The top five skills of a CISO
11:30 Wednesday, 11 August 2021
UK Cyber Security Council
What skills does one need to work in cyber security? How long is a piece of string? It’s tempting to suggest that if one asks half a dozen different people, there will be half a dozen different answers. But is that in fact the case? We compared ten different articles that focus on the skills a CISO needs.
With regard to technical expertise, four of ten chose not to say it was necessary and instead focused on the soft skills elements. The majority (six) that did cite it as necessary, however, were generally very blunt – saying, for example: “effective CISOs … do need to have a strong understanding of the information technology systems they are protecting and the tools they are using to protect them”.
The closest to unanimity among CISO skills was communication – and in fact those that didn’t specify the “c” word specifically still alluded to it with phrases like “executive presence” and “ability to influence the Board”. Communication is firmly on the CISO skills list, therefore.
Strategy and an understanding of the business mission also scored well. One list cited “knowledge and understanding of the business and its mission” specifically, while others used words like “align plans with core objectives” and “align [the] business mission with security objectives”.
Leadership was listed specifically in four of the ten lists, with “supervisory” skills in one more and “planning and strategic management’ in another. The rough concept is clearly considered important in some guise, therefore.
The final item that leapt from the page in six of the ten lists was the ability to learn and continuously develop one’s skills. As one list put it: “[CISOs] must be dedicated to their own education and self-development”.
The other skills that received fewer mentions? “Political skills” was an interesting one, though the detail talks in a slightly more diplomatic way as: “understand[ing] the needs and concerns of the executive team … and then present the information security program as a response to these needs”. Then we had “having a mind for metrics”, problem-solving skills, inter-departmental co-ordination, attention to detail, ambition, empathy and ethics.

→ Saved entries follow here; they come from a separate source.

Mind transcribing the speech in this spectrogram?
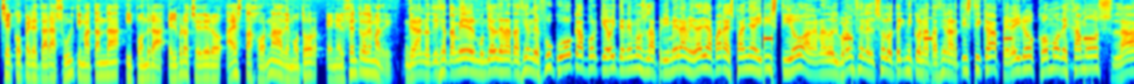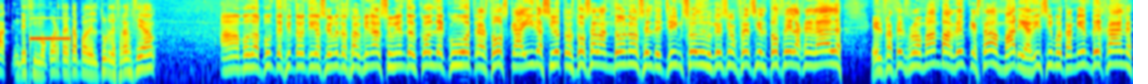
Checo Pérez dará su última tanda y pondrá el broche de oro a esta jornada de motor en el centro de Madrid. Gran noticia también el Mundial de Natación de Fukuoka porque hoy tenemos la primera medalla para España. Iris Tío ha ganado el bronce en el solo técnico natación artística. Pereiro, ¿cómo dejamos la decimocuarta etapa del Tour de Francia? A modo apunte, 122 kilómetros para el final, subiendo el col de Q, otras dos caídas y otros dos abandonos, el de James O de Education First y el 12 de la general, el francés Román Bardet, que estaba mareadísimo, también dejan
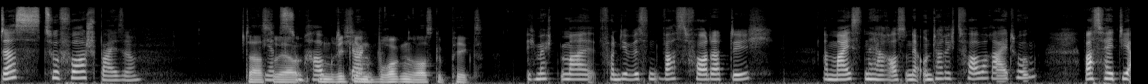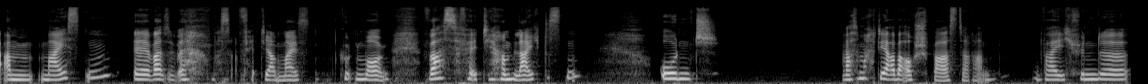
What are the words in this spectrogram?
das zur Vorspeise. Da hast Jetzt du ja einen richtigen Brocken rausgepickt. Ich möchte mal von dir wissen, was fordert dich am meisten heraus in der Unterrichtsvorbereitung? Was fällt dir am meisten, äh, was, äh, was fällt dir am meisten? Guten Morgen. Was fällt dir am leichtesten? Und was macht dir aber auch Spaß daran? Weil ich finde,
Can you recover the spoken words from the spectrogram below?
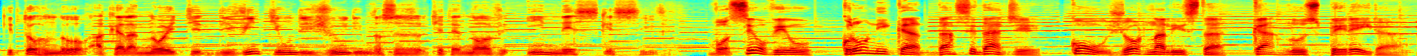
que tornou aquela noite de 21 de junho de 1989 inesquecível. Você ouviu Crônica da Cidade com o jornalista Carlos Pereira.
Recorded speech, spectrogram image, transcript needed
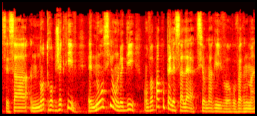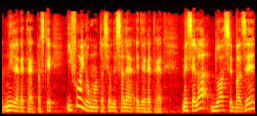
C'est ça notre objectif. Et nous aussi, on le dit, on ne va pas couper les salaires si on arrive au gouvernement, ni les retraites, parce qu'il faut une augmentation des salaires et des retraites. Mais cela doit se baser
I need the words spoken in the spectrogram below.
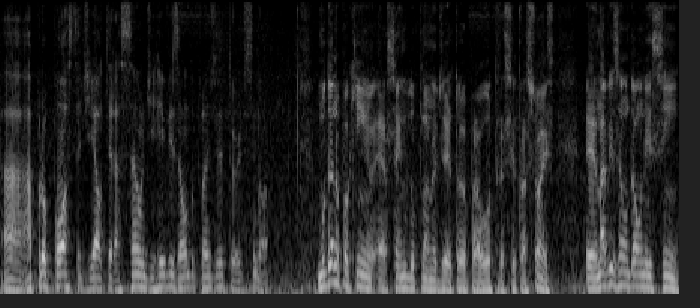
a, a proposta de alteração, de revisão do plano diretor de Sinop. Mudando um pouquinho, é, saindo do plano diretor para outras situações, é, na visão da Unicim,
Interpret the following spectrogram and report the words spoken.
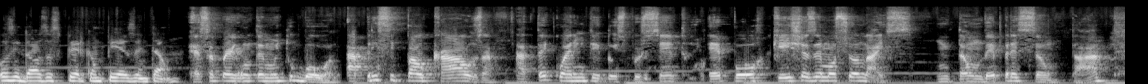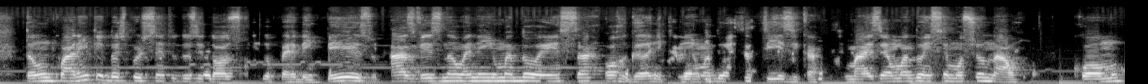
os idosos percam peso, então? Essa pergunta é muito boa. A principal causa, até 42%, é por queixas emocionais. Então, depressão, tá? Então, 42% dos idosos, quando perdem peso, às vezes não é nenhuma doença orgânica, nenhuma doença física, mas é uma doença emocional como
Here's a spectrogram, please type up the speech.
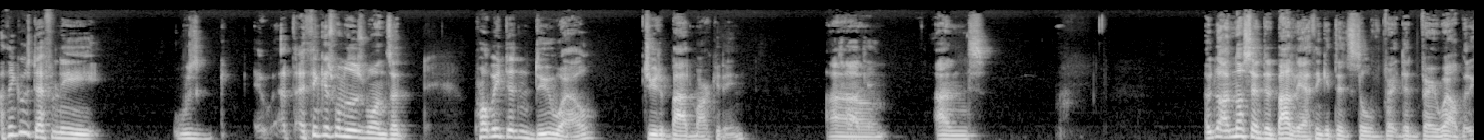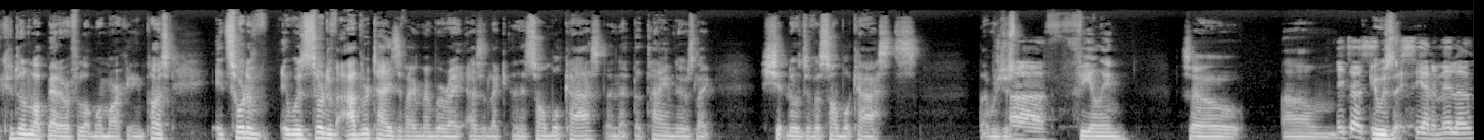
I think it was definitely was. I think it's one of those ones that probably didn't do well due to bad marketing. Um, Oh, Okay. And I'm not saying it did badly. I think it did still very, did very well, but it could have done a lot better with a lot more marketing. Plus, it sort of it was sort of advertised, if I remember right, as like an ensemble cast, and at the time there was like shitloads of ensemble casts that was just Uh, feeling. So, um, it does. it was- Sienna Miller.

The core five top skills were largely unsurprising, though: begin with a level of technical knowledge, be a tremendous communicator, be an effective leader, and make sure you understand the business so you can apply your security approach to it. And finally, keep your knowledge up to date to remain effective.
Appendix: the ten lists